In his dreams, Tu Tongjin is back on the battlefield, a terror-stricken young medic wandering the Chinese countryside with Mao Tse-tung and his fledgling Red Army.

He is marching again, always marching. All around him are the bodies, including those of the 40,000 killed in one battle alone. He's starving, eating only grass. He feels the nagging cold and desperation of being hounded by death and pursued by a relentless enemy army.

"What I remember most," the 94-year-old says, "is the chaos."

Tu is a survivor of the Long March, the epic trek by Red Army soldiers who fled southern China in the face of certain defeat at the hands of Chiang Kai-shek and his Kuomintang forces.

Between 1934 and 1936, more than 300,000 men and women, divided into several armies, trudged inland through a brutal terrain of frigid mountain passes, freezing rivers and marshes in search of a sanctuary to continue their nascent Communist revolution. Only one in 10 survived. Now, seven decades later, fewer than 500 are still alive.

For generations, their sacrifices have been considered legend, a Chinese version of America's Valley Forge, where sheer grit and dedication drove a young revolutionary army to overcome unthinkable odds and help give birth to a nation.

An integral chapter of Mao's legacy, the plot line has rarely been questioned by older Chinese. Today, however, younger Chinese increasingly view march veterans as willing puppets of the Communist propaganda machine.

"I know people like my father have been used to further the government agenda," said Tu's 50-year-old son, Mike Tu, who lives in Ohio. "It hurts. I think it diminishes the great sacrifices these people made."

Several controversial new histories have also cast light on the watershed event, many of them critical of Mao. Historians now put the distance of the march at 6,000 miles, not the 8,000 Mao had long boasted. Some question whether it lasted into 1936 as legend goes.

New research also shows that desertion among Red Army troops was common and that peasants often didn't want to join. The army traded opium for supplies, and women were forced to leave their newborns behind with peasant families because a crying infant could endanger troops.

Intraparty struggles and betrayal brought repeated rounds of purges.
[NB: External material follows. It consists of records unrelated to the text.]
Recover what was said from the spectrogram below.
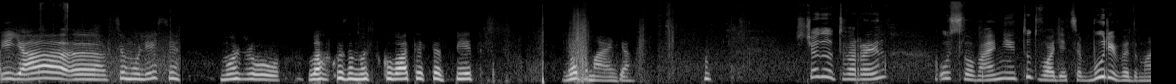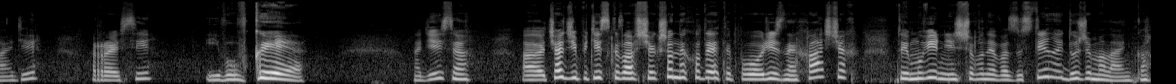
І я е, в цьому лісі можу легко замаскуватися під ведмедя. Щодо тварин у Словенії тут водяться бурі ведмеді, рисі і вовки. Надіюся, е, чат GPT сказав, що якщо не ходити по різних хащах, то ймовірність, що вони вас зустрінуть, дуже маленька.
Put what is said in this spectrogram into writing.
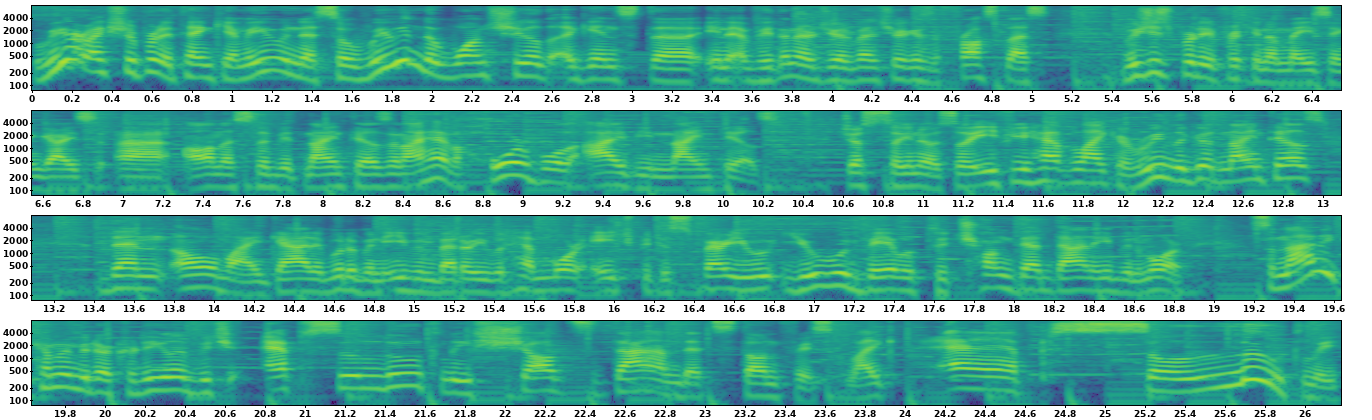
we are actually pretty tanky. I mean, even so we win the one shield against uh, in with energy adventure against the Froslass, which is pretty freaking amazing, guys. Uh, honestly, with Ninetales, and I have a horrible Ivy Tails. Just so you know. So if you have like a really good Ninetales, then oh my god, it would have been even better. You would have more HP to spare. You you would be able to chunk that down even more. So now we come in with our Cradily, which absolutely shuts down that Stunfisk. Like, absolutely.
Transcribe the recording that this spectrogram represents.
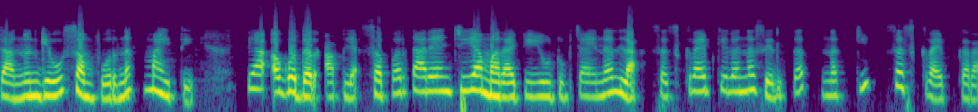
जाणून घेऊ संपूर्ण माहिती. त्या अगोदर आपल्या सफर ताऱ्यांची या मराठी यूट्यूब चॅनलला सबस्क्राईब केलं नसेल तर नक्की सबस्क्राईब करा.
And several of Mao's critical blunders led to the bloody sacrifice of soldiers in hopeless battles.

"Still, Mao was a genius. He saw the propaganda value of the Long March -- for the party and his own legacy," said Edmund Jocelyn, coauthor of the 2006 book "The Long March."

"But there's a huge amount of new research, some by the Chinese themselves, that helps separate fact from myth. We're moving away from the old Maoist interpretations. People are pushing for a more objective history."

For many older Chinese, however, the new insights strike at the heart of the national character. They are reluctant to view Mao, revered as the Great Helmsman, as merely human. He Li is one of them. Her mother, now 89, was a Red Army nurse during the march. No new revelation, He says, could ever diminish her mother's sacrifices or the ideals for which she fought.

"Nobody's perfect," He said of Mao. "If you want to see a perfect man, either he hasn't been born yet or he's already dead."

Tu Tongjin will never forget his first glimpse of Mao Tse-tung.

It was 1934, and the future Communist leader had come to Tu's village in rural Fujian province to rally farmers. Most grew rice for wealthy landlords while subsisting on potatoes. Mao wanted them to take up arms to claim the land for themselves.

Mao was good-looking -- tall and rangy. Chain-smoking cigarettes, his gaze direct, he exuded the confidence of a true leader. His logic made sense. Tu wanted a piece of the new revolution and joined the Red Army forces.

Tu had completed the eighth grade, which set him apart from the mostly uneducated soldiers. He was drafted as a field medic and sent for training. Eight months later, in the frigid winter of 1934, Tu was called to action. He was 20.